Knowledge Based Bio-Economy

ABSTRESS

Improving the resistance of legume crops to combined abiotic and biotic stress


Project Acronym: ABSTRESS

Title of project: Improving the resistance of legume crops to combined abiotic and biotic stress

Project Call Identifier: FP7-KBBE-2011-5

Project Number: 289562

Project Officer (DG/Dir/Unit): RTD/E/04

Project Abstract:

ABSTRESS applies combined, integrated systems biology and comparative genomics approaches to conduct a comprehensive study of the gene networks implicated in the interaction of drought stress and Fusarium infection in legumes. It uses Medicago truncatula as a model to rapidly identify characteristics for introgression into elite pea varieties and a field test of their performance against existing commercial varieties. The project will demonstrate the advantages of applying advanced phenotyping methods for the generation of improved varieties of a commercial crop. Legumes have been chosen as the preferred study crop because they are susceptible to a combination of abiotic and biotic stresses. By increasing their cultivation, they offer the greatest opportunity to reduce the generation of greenhouse gases from agriculture and hence contribute to the efforts to control climate change. Therefore ABSTRESS aligns with the European Strategic Research Agenda 2025. ABSTRESS will achieve a step change in “sustainability in agriculture” by undertaking breeding research that seeks to develop varieties having improved resistance to a combination of biotic and abiotic stresses. The novelty of the project is demonstrated by the generation, identification and understanding new genetic materials; addressing commercial requirements for the development of a successful new crop variety by utilising SME expertise; testing new in a range of growing conditions; addressing impact on Fusarium in other crops; have application to crop breeding generally; incorporating drought stress which is likely to be a major factor for climate change; developing high throughput molecular phenotyping, to gain a step change in the speed of the breeding cycle. Thus, this well structured, innovative research can lead to ground breaking achievements in plant breeding. These will help to ameliorate climate change and develop the tools to mitigate their effects on a sustainable food /feed supply chain.

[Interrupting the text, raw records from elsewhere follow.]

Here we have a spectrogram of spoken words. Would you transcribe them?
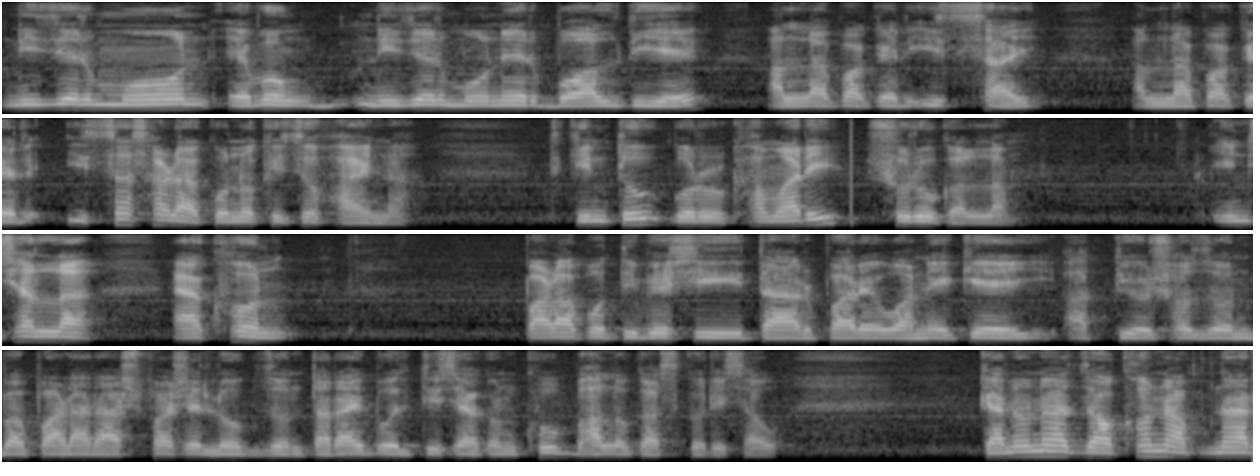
নিজের মন এবং নিজের মনের বল দিয়ে আল্লাহ পাকের ইচ্ছায় আল্লাহ পাকের ইচ্ছা ছাড়া কোনো কিছু হয় না। কিন্তু গরুর খামারই শুরু করলাম। ইনশাল্লাহ এখন পাড়া প্রতিবেশী তারপরে অনেকেই আত্মীয় স্বজন বা পাড়ার আশপাশের লোকজন, তারাই বলতেছে, এখন খুব ভালো কাজ করেছাও কেননা যখন আপনার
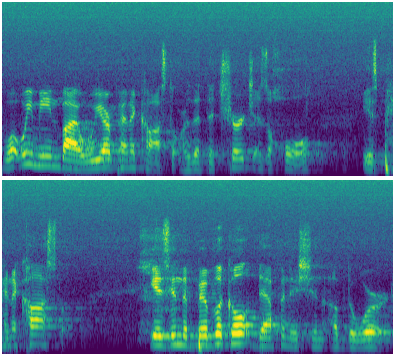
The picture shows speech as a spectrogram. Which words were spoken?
what we mean by we are Pentecostal, or that the church as a whole is Pentecostal, is in the biblical definition of the word.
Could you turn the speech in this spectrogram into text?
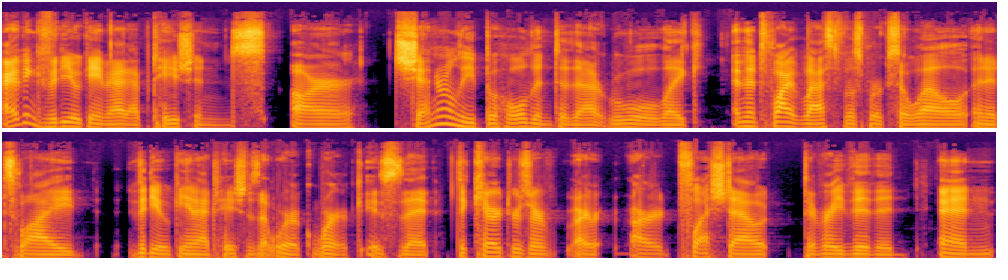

Contact Person: Adrian Charlton

Project Officer: Sebastien CREPIEUX